■ INPUT MATERIAL:
---------------

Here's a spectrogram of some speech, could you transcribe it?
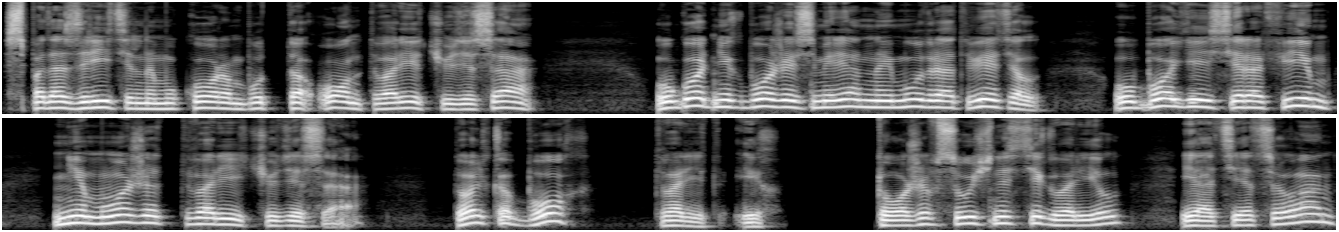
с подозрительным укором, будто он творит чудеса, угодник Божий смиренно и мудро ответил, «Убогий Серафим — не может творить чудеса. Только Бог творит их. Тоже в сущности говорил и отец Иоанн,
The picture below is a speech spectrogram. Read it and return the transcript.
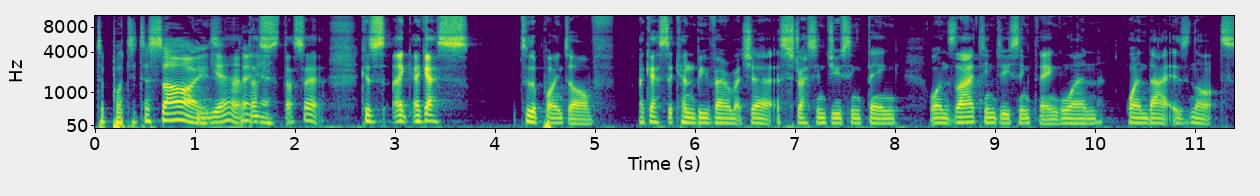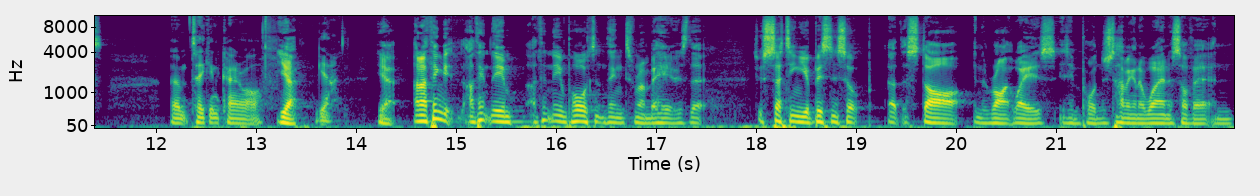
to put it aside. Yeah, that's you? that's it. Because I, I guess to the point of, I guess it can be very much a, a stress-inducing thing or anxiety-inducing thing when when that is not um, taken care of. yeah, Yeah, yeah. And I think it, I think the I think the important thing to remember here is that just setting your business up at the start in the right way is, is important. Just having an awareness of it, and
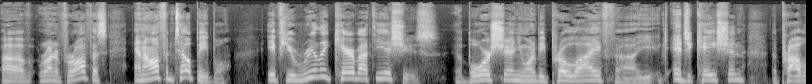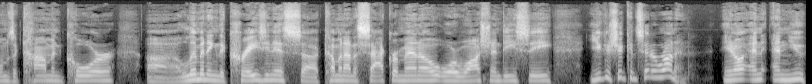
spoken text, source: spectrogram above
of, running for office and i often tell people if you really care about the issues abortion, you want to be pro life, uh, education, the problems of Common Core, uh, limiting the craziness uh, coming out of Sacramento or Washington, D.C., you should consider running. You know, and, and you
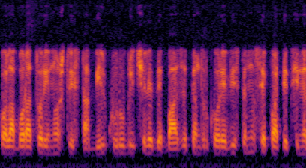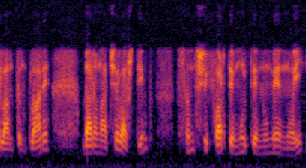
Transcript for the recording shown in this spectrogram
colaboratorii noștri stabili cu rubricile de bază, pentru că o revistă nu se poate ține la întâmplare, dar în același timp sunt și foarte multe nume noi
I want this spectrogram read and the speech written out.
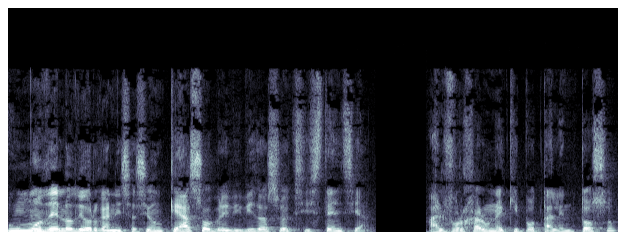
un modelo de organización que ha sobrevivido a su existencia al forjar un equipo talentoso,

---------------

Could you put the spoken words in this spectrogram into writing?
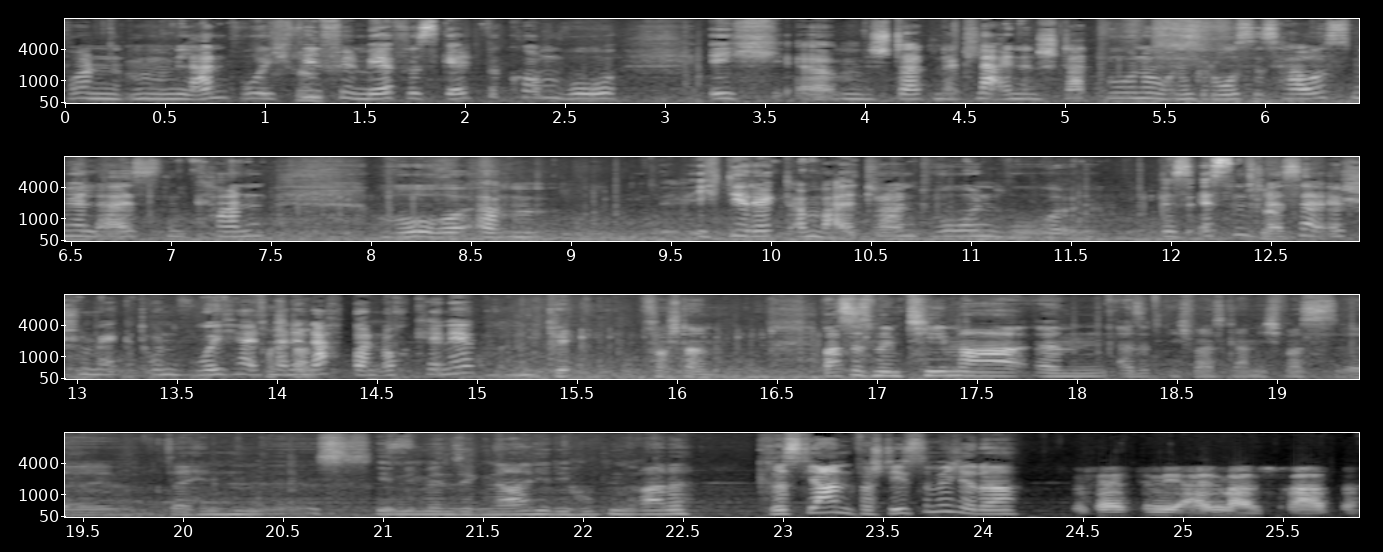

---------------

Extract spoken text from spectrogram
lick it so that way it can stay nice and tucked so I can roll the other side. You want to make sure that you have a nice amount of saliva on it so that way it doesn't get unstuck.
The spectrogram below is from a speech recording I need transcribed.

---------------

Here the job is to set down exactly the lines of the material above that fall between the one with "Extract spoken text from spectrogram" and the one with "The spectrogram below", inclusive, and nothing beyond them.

■ SOLUTION TO THIS TASK:
Extract spoken text from spectrogram
lick it so that way it can stay nice and tucked so I can roll the other side. You want to make sure that you have a nice amount of saliva on it so that way it doesn't get unstuck.
The spectrogram below is from a speech recording I need transcribed.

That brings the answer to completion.